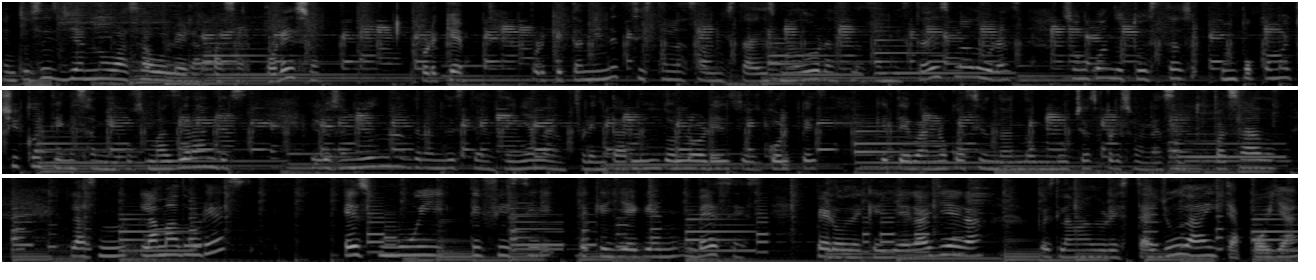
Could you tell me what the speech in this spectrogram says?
Entonces ya no vas a volver a pasar por eso. ¿Por qué? Porque también existen las amistades maduras. Las amistades maduras son cuando tú estás un poco más chico y tienes amigos más grandes. Y los amigos más grandes te enseñan a enfrentar los dolores, los golpes que te van ocasionando muchas personas en tu pasado. la madurez es muy difícil de que lleguen veces, pero de que llega, llega, pues la madurez te ayuda y te apoya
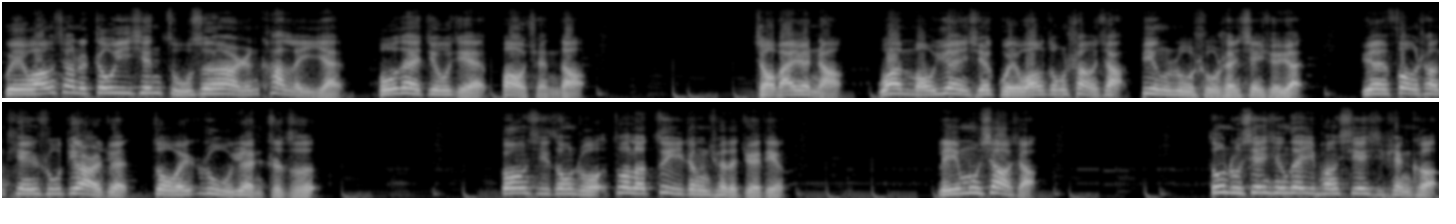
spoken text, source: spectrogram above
鬼王向着周一仙祖孙二人看了一眼，不再纠结，抱拳道：“小白院长。”万某愿携鬼王宗上下并入蜀山仙学院，愿奉上天书第二卷作为入院之资。恭喜宗主做了最正确的决定。李牧笑笑，宗主先行在一旁歇息片刻，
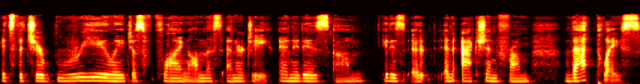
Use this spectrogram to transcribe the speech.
It's that you're really just flying on this energy, and it is um, it is a, an action from that place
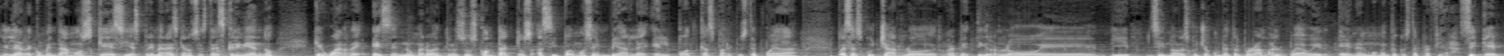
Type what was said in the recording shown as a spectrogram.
Y le recomendamos que si es primera vez que nos está escribiendo, que guarde ese número dentro de sus contactos. Así podemos enviarle el podcast para que usted pueda pues escucharlo, repetirlo. Eh, y si no lo escuchó completo el programa, lo pueda oír en el momento que usted prefiera. Así que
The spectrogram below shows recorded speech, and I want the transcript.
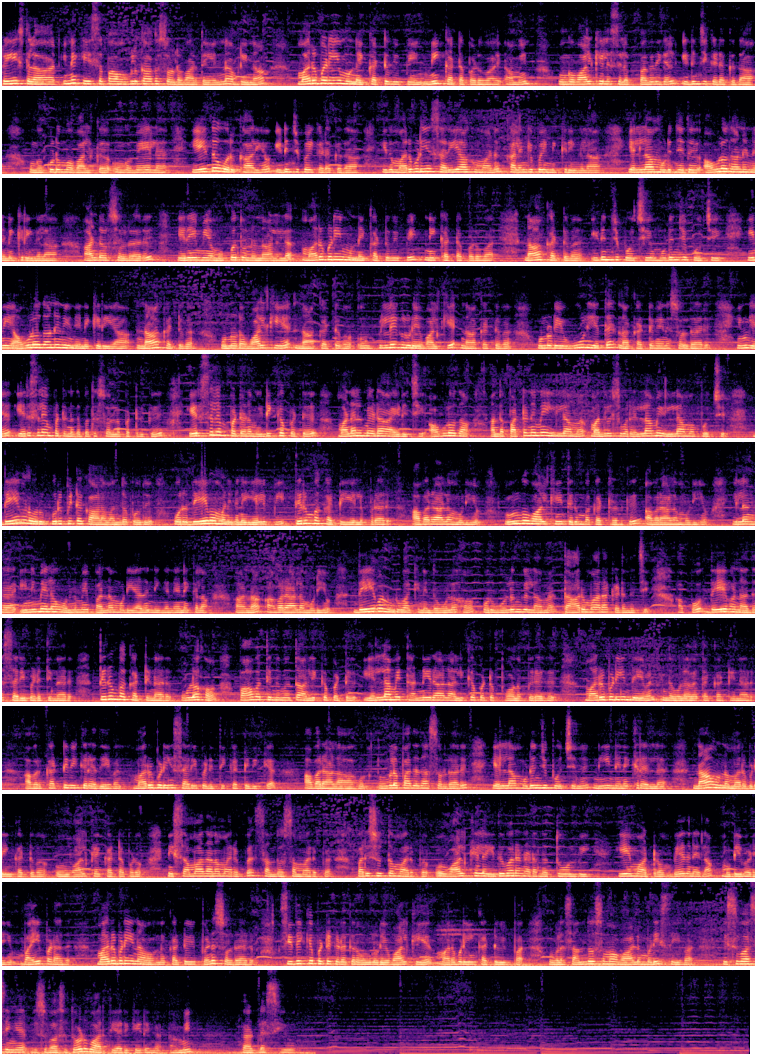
Brace தலாட் இன்னைக்கு ஏசப்பா உங்களுக்காக சொல்கிற வார்த்தை என்ன அப்படின்னா மறுபடியும் உன்னை கட்டுவிப்பேன். நீ கட்டப்படுவாய். ஐ மீன் உங்கள் வாழ்க்கையில் சில பகுதிகள் இடிஞ்சு கிடக்குதா? உங்கள் குடும்ப வாழ்க்கை உங்கள் வேலை ஏதோ ஒரு காரியம் இடிஞ்சு போய் கிடக்குதா? இது மறுபடியும் சரியாகுமான்னு கலங்கி போய் நிற்கிறீங்களா எல்லாம் முடிஞ்சது அவ்வளோதான்னு நினைக்கிறீங்களா? ஆண்டவர் சொல்கிறாரு இறைமையா முப்பத்தொன்று நாளில் மறுபடியும் உன்னை கட்டுவிப்பேன். நீ கட்டப்படுவாய். நான் கட்டுவேன். இடிஞ்சு போச்சு முடிஞ்சு போச்சு. இனி அவ்வளோதான்னு நீ நினைக்கிறியா? நான் கட்டுவேன். உன்னோட வாழ்க்கையை நான் கட்டுவேன். உன் பிள்ளைகளுடைய வாழ்க்கையை நான் கட்டுவேன். உன்னுடைய ஊழியத்தை நான் கட்டுவேன்னு சொல்கிறாரு இங்கே எருசலேம் பட்டணத்தை பற்றி சொல்லப்பட்டிருக்கு. எருசலேம் பட்டணம் இடிக்கப்பட்டு மணல் மேடாக ஆயிடுச்சு. அவ்வளோதான் அந்த பட்டணமே இல்லாமல் மதில் சுவர் எல்லாமே இல்லாமல் போச்சு. தேவன் ஒரு குறிப்பிட்ட காலம் வந்தபோது ஒரு தேவ மனிதனை எழுப்பி திரும்ப கட்டி எழுப்புறாரு. அவரால் முடியும். உங்கள் வாழ்க்கையும் திரும்ப கட்டுறதுக்கு அவரால் முடியும். இல்லைங்க இனிமேலாம் ஒன்றுமே பண்ண முடியாதுன்னு நீங்கள் நினைக்கலாம். ஆனால் அவரால் முடியும். தேவன் உருவாக்கின இந்த உலகம் ஒரு ஒழுங்கு இல்லாமல் தாறுமாறாக கிடந்துச்சு. அப்போது தேவன் அதை சரிப்படுத்தினார். திரும்ப கட்டினார். உலகம் பாவத்தின் நிமித்தம் அழிக்கப்பட்டு எல்லாமே தண்ணீரால் அழிக்கப்பட்டு போன பிறகு மறுபடியும் தேவன் இந்த உலகத்தை கட்டினார். அவர் கட்டுவிக்கிற தேவன் மறுபடியும் சரிப்படுத்தி கட்டுவிக்க அவரால் ஆகும். உங்களை பார்த்து தான் சொல்கிறாரு எல்லாம் முடிஞ்சு போச்சுன்னு நீ நினைக்கிறல்ல. நான் உன்னை மறுபடியும் கட்டுவேன். உன் வாழ்க்கை கட்டப்படும். நீ சமாதானமாக இருப்ப சந்தோஷமாக இருப்ப பரிசுத்தமாக இருப்ப. உன் வாழ்க்கையில் இதுவரை நடந்த தோல்வி ஏமாற்றம் வேதனையெல்லாம் முடிவடையும். பயப்படாத. மறுபடியும் நான் உன்னை கட்டுவிப்பேன்னு சொல்கிறாரு சிதைக்கப்பட்டு கிடக்கிற உங்களுடைய வாழ்க்கையை மறுபடியும் கட்டுவிப்பார். உங்களை சந்தோஷமாக வாழும்படி செய்வார். விசுவாசிங்க விசுவாசத்தோடு வார்த்தை அறிக்கையிடுங்க. I mean God bless you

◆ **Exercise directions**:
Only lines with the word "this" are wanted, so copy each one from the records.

◆ **Response to the exercise**:
Could you tell me what the speech in this spectrogram says?
Use this spectrogram to transcribe the speech.
It's that you're really just flying on this energy, and it is um, it is a, an action from that place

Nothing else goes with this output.